Anderson makes a difference in and out of classroom


Photo courtesy Jennifer Anderson

Hanging out in one of her favorite places in the world, English teacher Jennifer Anderson admits two of her favorite things are butterflies and Puerto Rico.

Alissa Martinez, Staff Writer

With the end of Teacher Appreciation Week, students can still forget and not fully understand the hard work and dedication that it takes to be a teacher. All the long nights of grading papers, early mornings, and stressful weeks, teachers sacrifice so much time to help students. One teacher who does so, and does it well, is Jennifer Anderson, who happens to be an English teacher at Fuquay-Varina High School, showing much love and dedication to her students on a daily basis

Although Anderson is known by students for being very extroverted and outgoing, she sees herself in a very different light. She shares, “I’m a little shy about being featured in an article. I don’t like people ‘looking at me’ in general, if that makes sense.” Anderson always uses her fun personality to help students feel encouraged and excited to learn, and it’s odd for anyone who has ever had the privilege of being her student to see her as an introverted person.

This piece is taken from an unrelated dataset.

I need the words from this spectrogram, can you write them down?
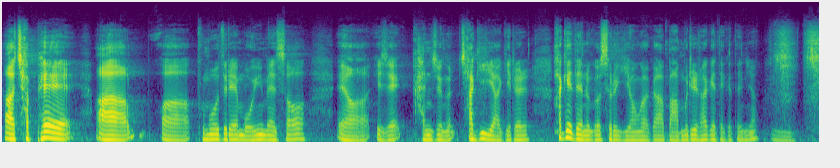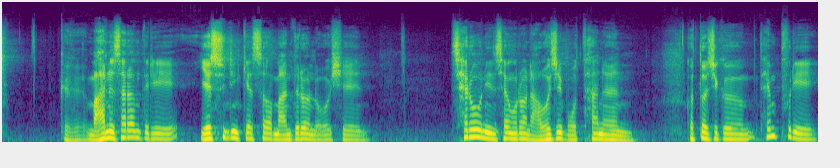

While having a fun personality, she also has very fun and unique hobbies. “ I love to paint furniture, and I’m always exploring new techniques and taking on projects,” she said. “I am currently working on a jewelry cabinet with a flamingo theme.” Her hobbies definitely help her stay creative and on her toes, which is a perfect way to let her express herself in ways that she can’t get a chance to do so in the classroom. 

Not only does she love painting furniture, Anderson also has a deep love for butterflies, often going to conventions every year to see them fly in action. “When I decided to start breeding them, I did a lot of Googling and found the International Butterfly Breeders Association,” she explains. “I’ve made friends and learned a lot through that community.” 

Anderson speaks about butterflies, and how complex the insect can truly be. “You know how butterflies look when they fly? It’s not smooth; they’re just flopping through the air and getting flipped by the wind,” she depicted with such depth. “But there they are… soaring away. That’s how I see myself bumbling through life, somehow getting through.” 

Anderson expresses the struggles she has endured during her years of teaching, “My first day with any new group of students is very stressful for me, and that has never changed,” she said. “I think that is mostly because of my personality type. I am an introvert, and I don’t like meeting new people. It stresses me out. Once I have met the students, I am pretty relaxed.” 

Although the beginning is challenging, Anderson always shows much excitement and cheerfulness to her students on a daily basis. Always brightening up students’ day, she truly helps students learn in fun and exciting ways. “Her lessons are very humorous, and I really admire that. She seems to actually care about how we do, and I feel a connection with her,” shared Logan Hinnant, a junior currently taking her AP Language class. 

As a way to destress, she reflects back to her vacation she took to beautiful Puerto Rico. “I freakin love that little island, with all its faults and quirks and hurricanes and earthquakes and potholes and power outages,” she recalled. “The people are generous and resilient and fun. But the best thing about every time I go is that I remember how little I need in order to be happy.”

 Always just wanting to brighten someone’s day, Anderson will continue to be an impactful and important figure in her students’ lives, allowing students to grow and learn freely, without judgment, and helping to guide them along the way. Her fun-loving personality will definitely leave a mark on not just her students, but on everyone she encounters on a daily basis. Anderson is truly a special person and deserves to be given much recognition and appreciation for all the hard work she has put in throughout the years. 

See this as a reminder to say thank you to any teacher who has helped you in any way. Teachers do so much for us and understanding them and the work they do every day will help you to appreciate so much more.. 

Thinking back on her years of teaching, Anderson recalled the best parts of her day when it comes down to the impact she has on students. “Sometimes, I am going about my day like in the grocery store or out somewhere, and someone approaches and says ‘OMG! It’s you!’, and then I know I am/was important in somebody’s life,” she said.